An easy-to-build general purpose receive only small wire loop antenna
As much as I like my coax loops, I am also quite satisfied with small loops made with wire or tubing. They have the same or better performance as the coax loops, but might require that you invest in a balun to help maintain directivity and avoid common-mode noise ingress from the feedline. If you need to null local noise yet still be able to listen to most skywave signals, these loops really perform.
The antennas described below bridge the gap between operating as a constant-current small loop (0.10 wavelength or less circumference), and intermediate-sized loop a bit larger than 0.17 wavelengths long in circumference.
If you are interested in building loops made entirely from coax cable you may want to check out my earlier project pages on that subject. It has many operational notes and other items of interest that pertain to small plain wire loops as well as to coax types.
The voltage balun was essential to help me fight common-mode noise and maintain directivity. If you don’t use a balun and have good results, you may not have much noise to deal with in the first place, or the skewed directional pattern has a null that works for you – even if it isn’t textbook.
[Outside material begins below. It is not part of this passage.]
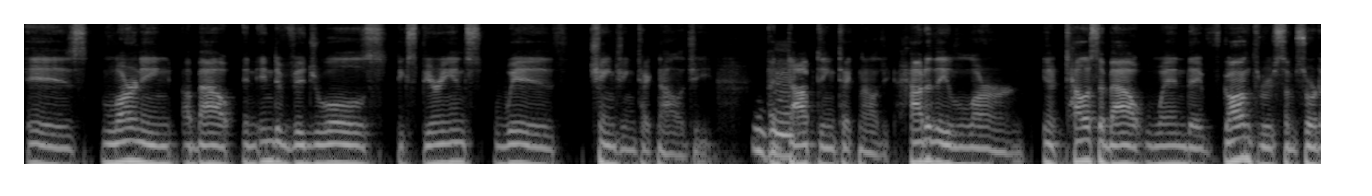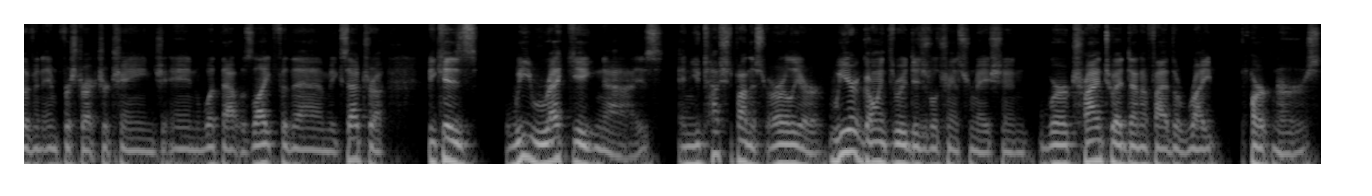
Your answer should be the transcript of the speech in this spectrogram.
is learning about an individual's experience with changing technology, mm-hmm. adopting technology. How do they learn? You know, tell us about when they've gone through some sort of an infrastructure change and what that was like for them, et cetera. Because we recognize, and you touched upon this earlier, we are going through a digital transformation. We're trying to identify the right partners.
See my balun notes below.
I initially chose 14 feet since my noise problem extends up into the 40 meter band; I didn’t want the antenna to be longer than 1/10th wavelength because you start to lose your nulls with larger wavelengths of wire. I just did a quick calculation: (1005 / 7.150 * 0.10)
Note that I have since opted to use 28 feet overall, because I wanted better sensitivity on 160 and 80 meters, and now at 40 meters the 28 feet of wire still gives me a slight null – adequate enough for me to null my local noise on 40. Unfortunately I don’t have the room for a full-sized loop, so I had to wind it with two turns. See the EZNEC® antenna modeling plots below.
Here are some quick construction tips to get you up and running quickly. I’m still studying the antenna and will improve the page as time goes on.